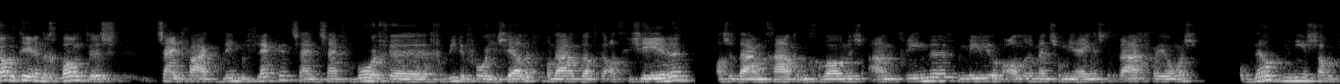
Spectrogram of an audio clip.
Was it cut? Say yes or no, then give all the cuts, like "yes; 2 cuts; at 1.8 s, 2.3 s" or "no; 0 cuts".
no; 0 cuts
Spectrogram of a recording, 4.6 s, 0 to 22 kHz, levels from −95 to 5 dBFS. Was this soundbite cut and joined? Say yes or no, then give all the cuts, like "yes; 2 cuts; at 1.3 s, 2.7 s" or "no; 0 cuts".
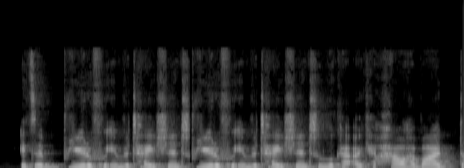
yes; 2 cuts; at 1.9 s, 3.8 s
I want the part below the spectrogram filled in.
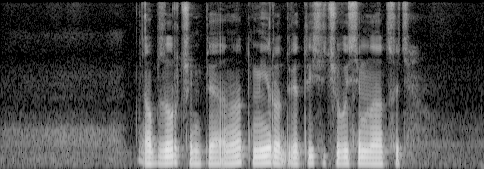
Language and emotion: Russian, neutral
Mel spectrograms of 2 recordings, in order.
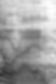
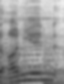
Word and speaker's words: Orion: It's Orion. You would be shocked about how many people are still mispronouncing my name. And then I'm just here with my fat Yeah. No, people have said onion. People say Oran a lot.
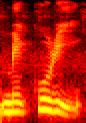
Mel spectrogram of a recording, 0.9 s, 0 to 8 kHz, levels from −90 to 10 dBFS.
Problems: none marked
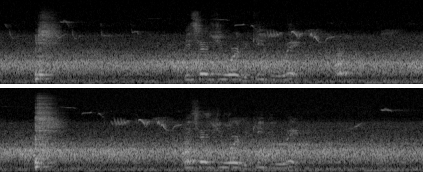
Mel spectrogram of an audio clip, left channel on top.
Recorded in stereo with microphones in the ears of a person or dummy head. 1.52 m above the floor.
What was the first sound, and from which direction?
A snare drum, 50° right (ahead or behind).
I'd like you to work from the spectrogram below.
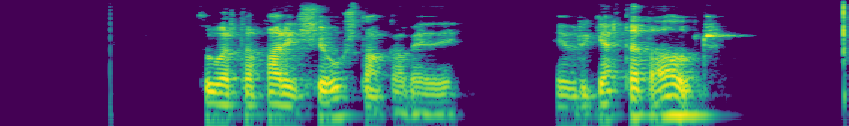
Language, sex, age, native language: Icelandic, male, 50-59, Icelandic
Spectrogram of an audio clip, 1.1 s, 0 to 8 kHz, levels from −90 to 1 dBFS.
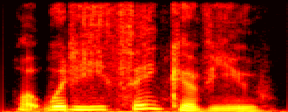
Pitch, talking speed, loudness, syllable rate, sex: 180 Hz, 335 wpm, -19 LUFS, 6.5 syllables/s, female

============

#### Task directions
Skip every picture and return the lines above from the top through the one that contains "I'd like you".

#### Answer
Spectrogram of an audio clip.
Was it cut? Say yes or no, then give all the cuts, like "yes; 2 cuts; at 1.8 s, 2.3 s" or "no; 0 cuts".
no; 0 cuts
Spectrogram of a recording, 4.6 s, 0 to 22 kHz, levels from −95 to 5 dBFS. Was this soundbite cut and joined? Say yes or no, then give all the cuts, like "yes; 2 cuts; at 1.3 s, 2.7 s" or "no; 0 cuts".
yes; 2 cuts; at 1.9 s, 3.8 s
I want the part below the spectrogram filled in.
Language and emotion: Russian, neutral
Mel spectrograms of 2 recordings, in order.
Word and speaker's words: Orion: It's Orion. You would be shocked about how many people are still mispronouncing my name. And then I'm just here with my fat Yeah. No, people have said onion. People say Oran a lot.
Mel spectrogram of a recording, 0.9 s, 0 to 8 kHz, levels from −90 to 10 dBFS.
Problems: none marked
Mel spectrogram of an audio clip, left channel on top.
Recorded in stereo with microphones in the ears of a person or dummy head. 1.52 m above the floor.
What was the first sound, and from which direction?
A snare drum, 50° right (ahead or behind).
I'd like you to work from the spectrogram below.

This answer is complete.